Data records

□ □ □ □ □

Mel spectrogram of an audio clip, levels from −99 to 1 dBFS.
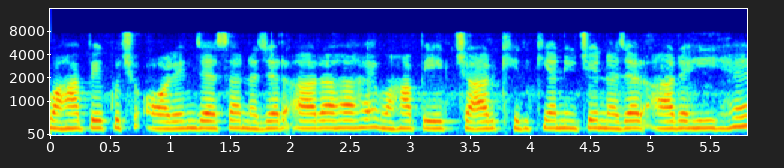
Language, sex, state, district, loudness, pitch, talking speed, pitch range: Hindi, female, Uttar Pradesh, Varanasi, -23 LUFS, 215 Hz, 195 wpm, 210-220 Hz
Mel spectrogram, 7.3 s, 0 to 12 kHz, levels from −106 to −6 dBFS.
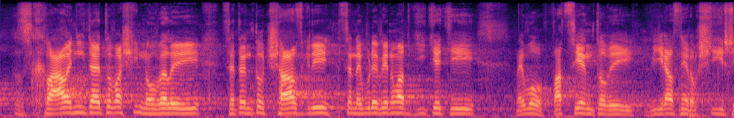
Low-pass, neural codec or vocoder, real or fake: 10.8 kHz; vocoder, 44.1 kHz, 128 mel bands every 256 samples, BigVGAN v2; fake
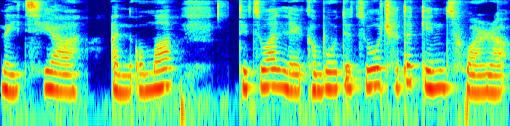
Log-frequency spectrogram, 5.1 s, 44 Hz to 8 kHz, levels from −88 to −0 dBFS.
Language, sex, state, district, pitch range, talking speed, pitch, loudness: Mizo, female, Mizoram, Aizawl, 185-220 Hz, 130 wpm, 205 Hz, -18 LUFS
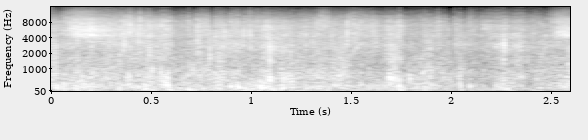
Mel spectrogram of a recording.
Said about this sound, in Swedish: Ja, pulsar genom snön.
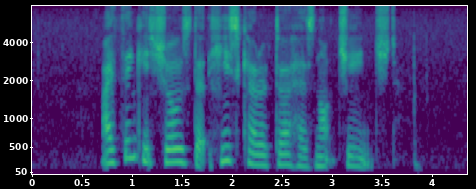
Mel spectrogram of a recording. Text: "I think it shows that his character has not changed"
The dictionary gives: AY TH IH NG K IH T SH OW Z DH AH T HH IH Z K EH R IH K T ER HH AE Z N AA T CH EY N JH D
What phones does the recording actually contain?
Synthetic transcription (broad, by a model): AY TH IH NG K IH T SH OW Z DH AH T HH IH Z K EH R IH K T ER HH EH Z N AA T CH EY N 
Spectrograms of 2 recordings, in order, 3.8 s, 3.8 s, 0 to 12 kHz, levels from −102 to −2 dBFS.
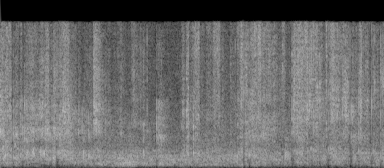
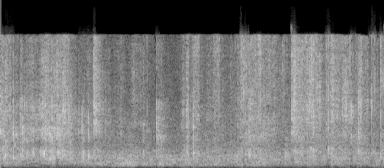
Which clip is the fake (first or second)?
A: first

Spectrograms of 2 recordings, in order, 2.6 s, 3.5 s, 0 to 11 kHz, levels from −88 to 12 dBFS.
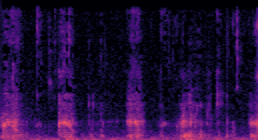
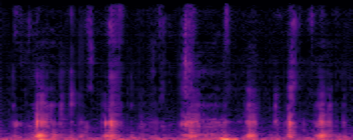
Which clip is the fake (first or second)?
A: second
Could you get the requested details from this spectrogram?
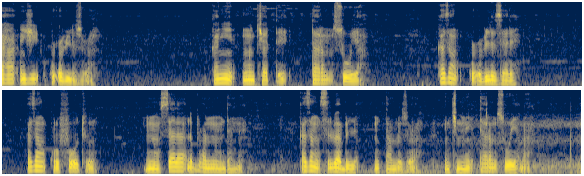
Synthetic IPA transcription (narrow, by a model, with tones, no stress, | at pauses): pa˦ʔa˦n̩˦ʒi˦kʊ˦ʔʊ˨bɨ˨lɨ˨zʊ˨ʔʊ̰˨ | ka˦ɲɛ˦ŋʊ˦nt͡ʃɛ˦tɨ̰˨ | ta˦ɾɨ˦msoː˦ja̰˨ | ka˦za˦ŋkʊ̰˨ʔʊ˨bɨ˦lɨ˦za˦lɨ˦ | ka˦za˦ŋkʊ˨ɾɨ˨foː˦tʰṵ˨ | n̩˦˨nɨ˨ŋsa˦la˦nɨ̰˦bʊ˦ʔʊ˨˦nɨ˦ŋdɨ˦nːɨ̰˨ | ka̰˦za˦ŋsɨ˦lɨ˦ba˦bɨ˦lɨ˦ | n̩˦ta˨mɨ˨ɾɨ˨zʊ̰˨ʔʊ̰˨n̩˨t͡ʃi˨m˨nɨ˨ta˦ɾɨ˦mso̰ː˦ja̰˨ma̰ː˨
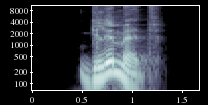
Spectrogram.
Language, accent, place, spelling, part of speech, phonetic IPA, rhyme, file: German, Germany, Berlin, glimmet, verb, [ˈɡlɪmət], -ɪmət, De-glimmet.ogg
- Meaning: second-person plural subjunctive I of glimmen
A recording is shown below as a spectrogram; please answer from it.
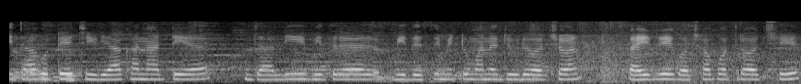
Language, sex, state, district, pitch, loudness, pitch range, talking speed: Odia, male, Odisha, Sambalpur, 235 Hz, -19 LUFS, 230-245 Hz, 60 wpm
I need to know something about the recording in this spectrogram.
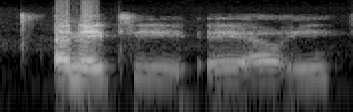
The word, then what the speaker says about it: Natale: Natale. Yeah. Yeah, that's weird. That says Natale. Yeah, it's usually IE, Natalie. Yeah. That's Natal. Natal. Hi, Natal. Hero Natal. Not tail. Alright. Not tail. No tail.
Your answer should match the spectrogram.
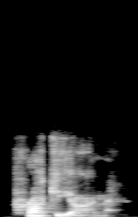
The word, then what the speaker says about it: Procyon: Procyon comes from the Latin. There are no soft C's in Latin. So the actual pronunciation from, a long time ago, and it's been modernized, and I'm okay with that. But the actual pronunciation is Procyon.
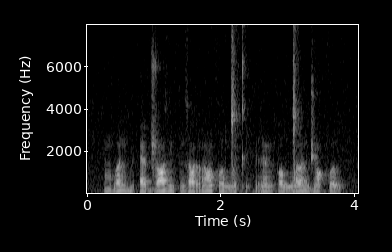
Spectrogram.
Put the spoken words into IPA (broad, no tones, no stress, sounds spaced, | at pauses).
m b ʌ n b ɪ ʔ æ ɖ͡ʐ ɒ z ĩ k n z ɒ r ɔ̃ χʷ ʌ w ŋ͡ǀ ɪ kʼ ɪ k r ə̃ n k ɔ w ŋ͡ǀ ʌ n d͡ʒ ɔ̃ ʔ χʷ ə w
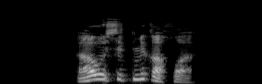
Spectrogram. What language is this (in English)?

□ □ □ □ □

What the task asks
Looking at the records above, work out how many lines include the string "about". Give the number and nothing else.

Your solution
4